The Problem

Exposure to chlorine, especially during the summer months, isn’t the only contributing factor to brittle and discolored ends. Hard water, or the water that most of us wash our hair with, is high in minerals including iron, copper, calcium, and magnesium. Minerals like iron and copper can cause hair discoloration, from darkening to the extremes like green or orange tints. Meanwhile, calcium and magnesium, which are responsible for the white buildup in your shower, can create a comparable buildup in your hair that leaves it dehydrated and weighed down.

Both discoloration and mineral buildup not only have unsightly effects, but also prevent the execution of dye jobs. “It’s like building a house on water instead of a good foundation,” says Cohen. “If the foundation is not good, we can’t build on it. We can’t color it.”

The Treatment

Especially if you plan on coloring your hair this season, Cohen recommends a demineralization treatment first. Using an all-organic gel and heating cap, the process releases minerals and chlorine that have been sitting in your locks. This provides a clean slate for coloring techniques such as low lights, highlights, balayage, and ombre.

The treatment reinvigorates hair with shine and volume, and is also suitable for anyone who experiences similar mineral buildup from routine hair washing or discoloration from pool water. For the best results, Cohen says demineralization should be done once every 12 weeks or approximately four times a year.

What to Do at Home

To keep your locks looking luscious, Cohen suggests applying a nourishing product (such as Kérastase’s Elixir Ultime) five minutes before washing. Then, she advises using a regular conditioner or mask with added oil if your hair is dry. Among her favorite healing supplements is Camellia oil, derived from the plant used in all types of tea.
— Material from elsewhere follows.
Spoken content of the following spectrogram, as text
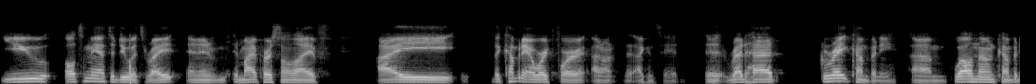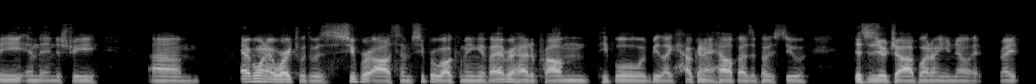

According to Cohen, application of these products is essential during fall and winter, when dry apartment heat and cold blustery air wick away essential moisture from your hair.
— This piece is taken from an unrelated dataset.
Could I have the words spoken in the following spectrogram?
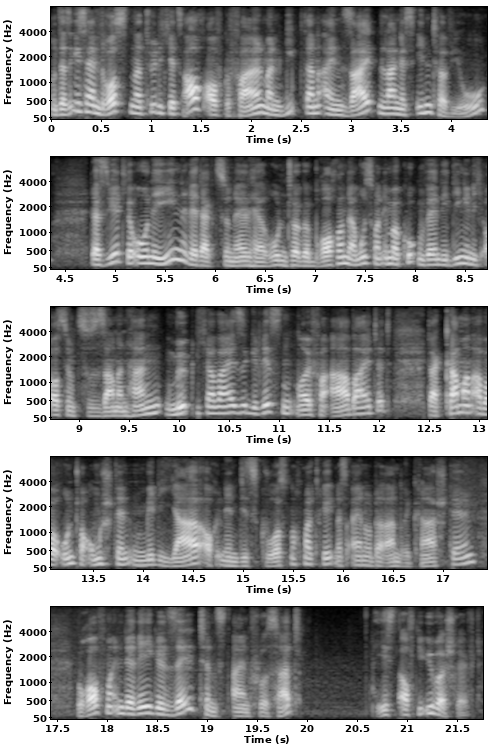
Und das ist Herrn Drosten natürlich jetzt auch aufgefallen. Man gibt dann ein seitenlanges Interview. Das wird ja ohnehin redaktionell heruntergebrochen. Da muss man immer gucken, werden die Dinge nicht aus dem Zusammenhang möglicherweise gerissen und neu verarbeitet. Da kann man aber unter Umständen medial auch in den Diskurs nochmal treten, das eine oder andere klarstellen. Worauf man in der Regel seltenst Einfluss hat, ist auf die Überschrift.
What to Buy at the Store

As a general rule of thumb, Cohen claims consumers should  avoid using products with high alcohol contents, as they strip the hair of natural oils.

“Use products that help get into the hair, not coat it,” Cohen says. “It’s worth using a very high-end product to get good results.”